A pig's delight is three square meals each day, according to a Swedish study on Tuesday showing swine raised in conventional indoor pens are healthier and grow fatter when fed this way.

The researchers were looking to see whether they could alter feeding times to improve the welfare of indoor pigs raised for commercial slaughter and potentially give farmers ways to better maintain their livestock.

Pigs kept outdoors eat in a more "natural" way by rooting for food throughout the day and gobbling it up in smaller quantities, something the researchers thought the penned hogs might prefer, said Eva Persson of the Swedish University of Agricultural Sciences who led the study.

"We thought if we could increase the time a pig spent feeding it could have had a positive impact on their well-being," Persson said. "If you look at pigs outdoors their natural behavior is to more or less eat all day."

The team gave 360 indoor-raised pigs the same amount of liquid feed spaced out into either three or nine meals, she added in a telephone interview. The study did not look at any potential implications for humans.

Pigs fed the "natural" way gained less weight and had an increased number of stomach lesions that could lead to ulcers compared to the animals given food three times each day, the researchers said.

"Increased daily feeding occasions among group-housed pigs resulted in a poorer daily weight gain and an increased number of stomach problems," they reported in the BioMed Central journal Acta Veterinaria Scandinavica.

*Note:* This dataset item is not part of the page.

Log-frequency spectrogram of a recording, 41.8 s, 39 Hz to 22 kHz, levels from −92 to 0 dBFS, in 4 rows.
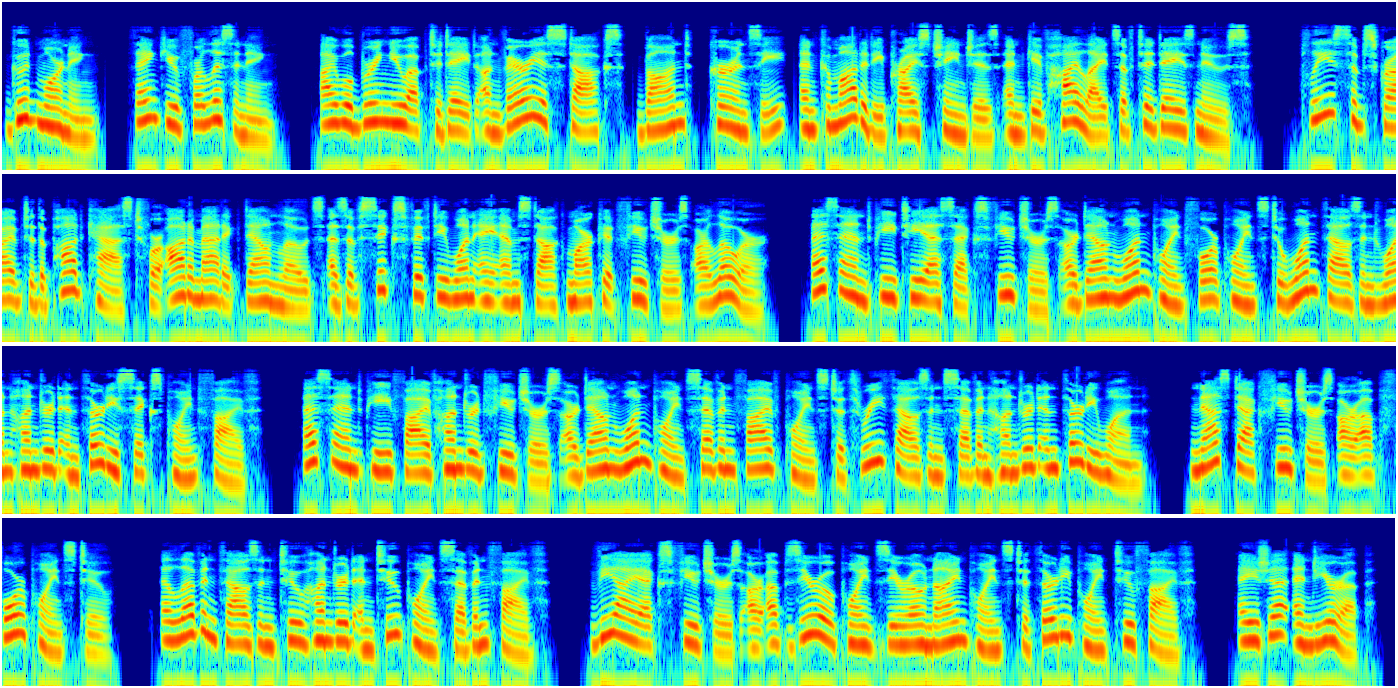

"It will be of great interest to those in the farming and animal welfare fields that this study does not support increased daily feeding occasions in fattening pigs."